Originally Posted by dfmz
You're all reasoning from an american perspective, and fail to realize that the Swiss democratic process is actually more advanced than the US version.
Thank you for finally pointing out the obvious here.
It still amazes me that some folks think the whole world should think/talk/act just like America, Land of the Free, blah, blah, blah.
This was a report on a UK news site, about an offense that occurred in Switzerland, and the fine that was handed down under Swiss law.
It does not mean that they're coming to take your hard-earned money away, or that they're declaring a war on the wealthy, or that the Socialists are coming to take over America. No, it's just a reflection of what a Swiss court did in regards to an offense committed by a Swiss driver on Swiss soil (although it was in an Italian car.
And for the guy who asked, no, the US doesn't base speeding or traffic fines on your net income. There is a set fee schedule that judges must adhere to, although there is some wiggle room built in for particularly heinous offenses or for an obvious and blatant disregard for the law (such as is suggested by the repeat offender comments in the linked article). And even so, it seems those fees rise every year for the same offenses . . .
The guy was doing 85 mph through a small village, where there are pedestrians, increased traffic density, limited visibility, and many other hazards not found out on the open road. That is just plain stupid no matter what you're driving or what your net worth is.
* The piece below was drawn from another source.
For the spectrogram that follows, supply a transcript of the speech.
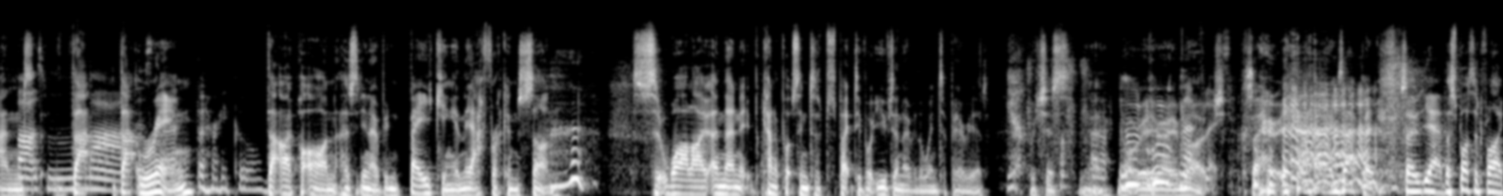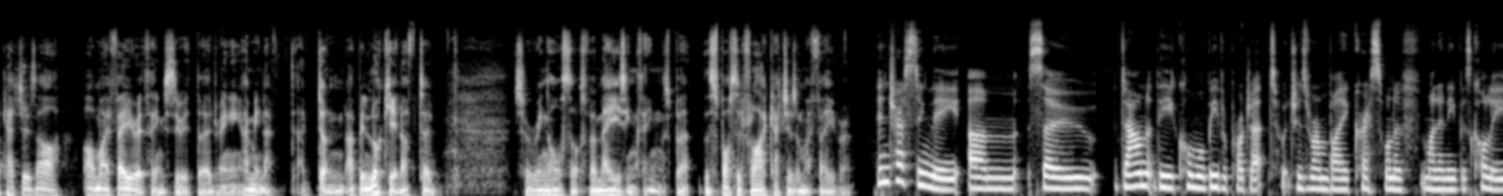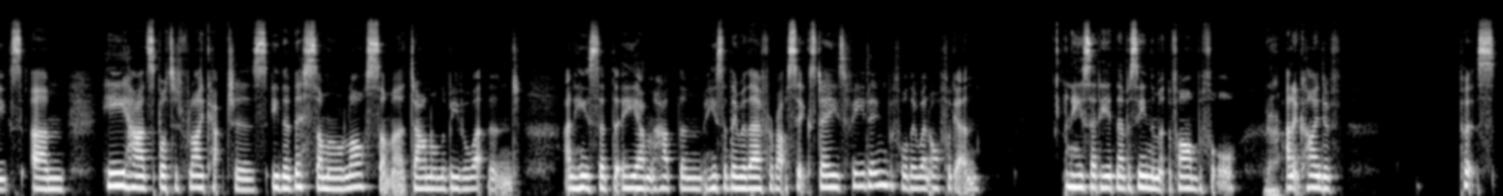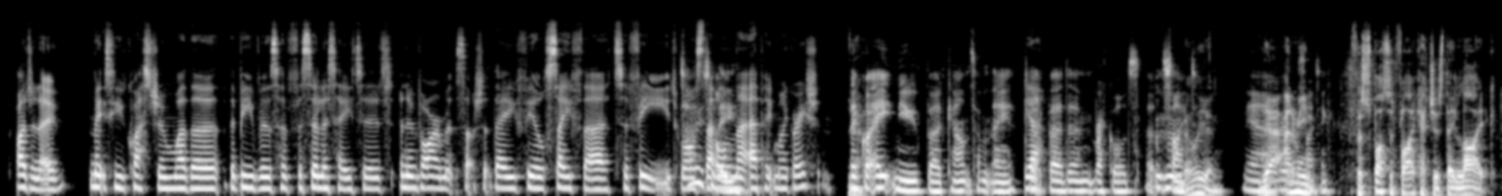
and That's that mad, that isn't it? ring Very cool. that I put on has you know been baking in the African sun. so while I and then it kind of puts into perspective what you've done over the winter period, which is you know, not really very much. So yeah, exactly. So yeah, the spotted flycatchers are are my favourite things to do with bird ringing. I mean, I've I've done I've been lucky enough to to ring all sorts of amazing things, but the spotted flycatchers are my favourite. Interestingly, um, so down at the Cornwall Beaver Project, which is run by Chris, one of mine and Eva's colleagues, um, he had spotted flycatchers either this summer or last summer down on the beaver wetland. And he said that he hadn't had them, he said they were there for about six days feeding before they went off again. And he said he had never seen them at the farm before. Yeah. And it kind of puts, I don't know, makes you question whether the beavers have facilitated an environment such that they feel safe there to feed whilst they're on their epic migration. They've got eight new bird counts, haven't they? Yeah. Bird um, records at the site. Brilliant. Yeah, yeah. really and I mean, exciting. for spotted flycatchers, they like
Had he been busted here in the States for doing 35 mph over the posted limit in town, he'd likely have been charged with Reckless Driving and possibly Reckless Endangerment, that is an act which is "likely to produce death or grievous bodily harm to another person." He'd have most likely been taken away in handcuffs and had to plead his case from a jail cell. These types of offenses rank right up there with Drunk Driving and can stay on your record for a very long time. In addition, he'd probably have lost his license for a year or more and still had to pay thousands of dollars in fines and enroll in traffic safety courses before being allowed to drive again.
Now perhaps the loss of his license and jail time would be a better deterrent to repeat offenders than a financial slap on the wrist (whatever he amount), but once again, this is a Swiss driver in a Swiss court, so our American ideals of justice simply don't apply.
And neither does the misplaced bravado of someone claiming that the penalty handed down within another country's system of laws is somehow unfair/unjust/unrealistic based purely on the assumption of how our US laws work. If it happened to you, in your own country, then sure, fight it to the bitter end if you choose. But if it happened in another country to someone that you don't even know, then it's all just useless speculation and posturing anyway.